That’s one thing that people don’t consider when it comes to abortion. How arrogant someone must be to think that they know what’s going to happen in a baby’s life. Yes, he or she may be born poor or to a horrible family. Moses may have grown up in the palace, but there were other Israelite boys born to Hebrew women who had them before the midwives came and they were all born into slavery. Moses’ own brother Aaron was born and raised as a slave. He no doubt must have endured many hardships in his life. But it was Aaron who used the staff to do many of the plagues that were eventually what helped set the Israelites free. Then, he went on to become the first High Priest and after that, it was only those born of Aaron’s bloodline who could become priests to the Tabernacle (and later on, the Temple once it was built).
You see my point?
You and I don’t and cannot ever know how a child’s life will turn out. Countless children have started off poor—and even abused—and yet grown up to do amazing things with their lives. God brings good out of bad, so He uses people who have endured much hardship to go on and do much good for the people around them, and the world as well.
What right to we have to take that away? To take a child’s life and end it before its even begun?
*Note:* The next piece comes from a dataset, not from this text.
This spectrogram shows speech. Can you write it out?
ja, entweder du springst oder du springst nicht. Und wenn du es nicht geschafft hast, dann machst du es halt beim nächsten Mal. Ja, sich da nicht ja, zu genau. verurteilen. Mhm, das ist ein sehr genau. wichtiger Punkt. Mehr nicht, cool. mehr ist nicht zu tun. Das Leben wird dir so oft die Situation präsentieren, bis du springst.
When I was a child, I used to watch this animated version of the story of Moses called The Prince of Egypt. The first pharaoh in that movie who ordered the death of every son born to an Israelite seemed like one of the worst villains in history to me at the time. It was always an exciting and dramatic scene to see baby Moses narrowly escape death.
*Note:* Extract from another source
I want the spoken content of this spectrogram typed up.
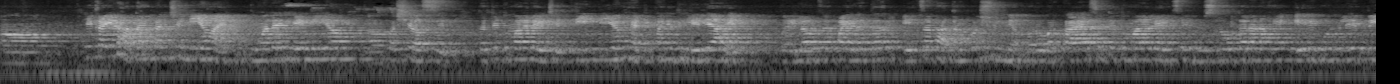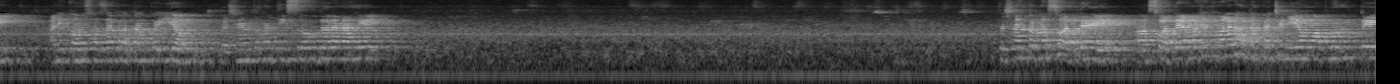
अं, हे काही घातांकांचे नियम आहेत तुम्हाला हे नियम कसे असतील तर ते तुम्हाला लिहायचे. तीन नियम या ठिकाणी दिलेले आहेत. पहिलं जर पाहिलं तर एचा घातांक शून्य बरोबर? काय असेल ते तुम्हाला लिहायचे. दुसरं उदाहरण आहे ए गुणले बी आणि कंसाचा घातांक यम त्याच्यानंतर तिसरं उदाहरण आहे त्याच्यानंतर ना स्वाध्याय. स्वाध्यायामध्ये तुम्हाला घातांकाचे नियम वापरून ते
Now? The morals of the world and especially our country have flipped so much that they are completely backward. Every day, common women are having abortions and every day common people, including men, are saying it’s a good thing. They’re praising people for doing it and hating people who say its wrong.
I will say it, then: Abortion is wrong. Aborting a baby today is no different than what Pharaoh 1 did.
Brothers and sisters in Christ, you and I cannot remain silent on this issue any longer. Men, you do have a right to speak up, to stand up for the innocent children being murdered every second of every day. We have to speak up and stop this from happening—to do what we can to save as many babies as possible, just like Moses’ mother saved him. We cannot just stay silent for fear of offending people, not when it comes to babies’ lives.
And if you’re thinking about abortion, don’t listen to all the fear and the rhetoric of what people tell you—that the child will grow up poor, or that it’ll have a horrible life. You may be homeless and not have even a penny to your name, but God promises in His Word to provide. He cares for the lilies and the birds, how much more will He care for you and me? Just because you can’t provide a good life does not mean that murdering your baby is an answer. It isn’t. That’s just murder—cold, blooded murder, no different than pharaoh 1. There are other options for you and many organizations who seek to help stop abortion and help mothers provide by giving mothers alternatives. Read all about them here.
And if you’re a mother who has already had an abortion, it isn’t too late to seek forgiveness. God promises to cast our sin as far as the east is from the west, and Jesus died and rose again to save all of us. You have a chance to be forgiven, to heal from your grief (which is very real). You are not alone; many mothers struggle with grief, guilt, and shame after an abortion, and what you’re going through should never be ignored. If you have had an abortion—or are a man who either went along with the abortion, insisted on it, or didn’t know about it—there is a Christian organization called Focus on the Family who has helped many others who have gone through the same thing you have. Visit their website to find out more information.
Just a short disclaimer here: I am not including these links to promote anything and I’m not making money from affiliate links or anything like that. I genuinely want to help those who are considering having an abortion or women and men who have already had one.
Don’t be like Pharaoh 1. His legacy is, what? The murder of countless innocent Hebrew infant boys. The legacy of this country is over 30 million babies aborted this year alone.
You and I need to speak out and to whatever we can to stop this.